Now that Mr Carney has got his interest up it is almost worth shipping the cash back from warmer climes.
Only joking, it's just that for some people the shock of seeing a rise for the first time in the life of their mortgage seems to have frightened the horses.
If times are so hard and friends more scarce than nipples on a snake how come each and every sector of the car market has improved and increased comforts and capabilities?
And in turn prices.
The top Skoda Kodiaq Scout is a splendid machine which is only lacking a Jacuzzi to make it the full luxury hotel suite.
But this will set you back £36,000 and not that long ago if you said you were spending that sort of money on a Skoda people would assume you had been overdoing the laughing gas.
Volvo's latest manifestation of the XC60 has improved fittings but is around five grand more than the last model.
Buyers, except those scooping up Dacias by the bucketload, will not look at a car which comes without Bluetooth, cruise control, masses of passive safety gear and connection to all known interplanetary communications.
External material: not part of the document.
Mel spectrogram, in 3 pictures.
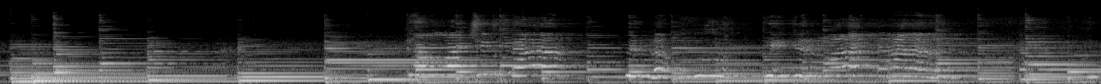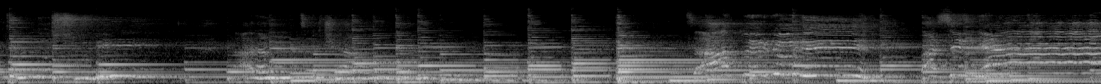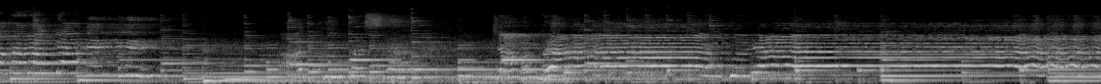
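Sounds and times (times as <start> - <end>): acoustic guitar: 0.0 - 33.0
person singing: 10.7 - 16.4, 24.8 - 33.0.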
Halfway up the food chain it is almost impossible to understand how any accidents happen at all, even pedestrians can wander like drunken minstrels safe in the knowledge that large numbers of vehicles are programmed to be nice to them.
That technology may salve your conscience but it also has to be paid for, it's not on the National Health.
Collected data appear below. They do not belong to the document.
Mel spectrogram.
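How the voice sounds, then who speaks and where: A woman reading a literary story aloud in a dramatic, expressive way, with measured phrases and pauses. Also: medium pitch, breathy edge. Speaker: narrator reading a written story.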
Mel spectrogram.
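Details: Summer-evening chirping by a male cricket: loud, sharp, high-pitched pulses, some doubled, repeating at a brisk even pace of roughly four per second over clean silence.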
And so to the subject of today's fiscal analysis, the Kia Sorento 2.2 CRDi KX-4 with a lovely six-speed automatic gearbox and all-wheel drive.
This as a full-fat, self-determining 4x4 with seven seats competing with the likes of the Volvo XC90 but for much less money.
Yes, on road tyres it is going to show limitations in the sloppy stuff but believe me it is a workhorse if you really want one.
On the road the two-litre diesel is quiet and the ride is refined to the point of wondering why you would spend more on a badge just for better school gate presence.
It is far from slow given its size, it will sprint to 60mph in 9.6 seconds although the one disappointment is that economy is claimed at a combined 42.2mpg and I failed to get the on board computer to confirm more than 35.6mpg.
It will take on the twists and turns without wallowing but is in its element over long hauls and doing motorway work.
In town it is big and you know it.
However the real beauty at this top level of the Sorento range is inside.
Everything is well put together and fully leathered up.
The quality in here matches all-comers from the eight-way adjustable driver's seat to heated steering wheel.
Look, before me are two A4 sheets of standard specification so it's going to have to be the edited highlights, I am afraid.
There is an eight-inch touchscreen with navigation and the Bluetooth streams music.
A 360-degree monitor and reversing camera help the car scratch free and for those rare sunny days the side windows have blinds and there is a panoramic roof.
Frankly Kia has put more in than could be left out so think of a feature then be surprised if it is not standard.
The expected systems for lane departure, cross traffic and blind spot detection are in place but pedestrians are on their own, although there is an emergency braking warning.
It's up what you do with your money, hide it off-shore or spend it.
A high-spec 4x4 like this one is certainly a worthy way to enjoy your hard earned as well as being massively practical with an electronic tailgate, splitting seats and plenty of storage space.
In the case of the CRDi KX-4 this means parting with £41,450, in my opinion better than hefting it at whoever is running UK PLC which is like giving a kid a fiver and urging they don't spend it all on sweets.
Oh, and another thing about that tax system in the sunny islands. We invented it.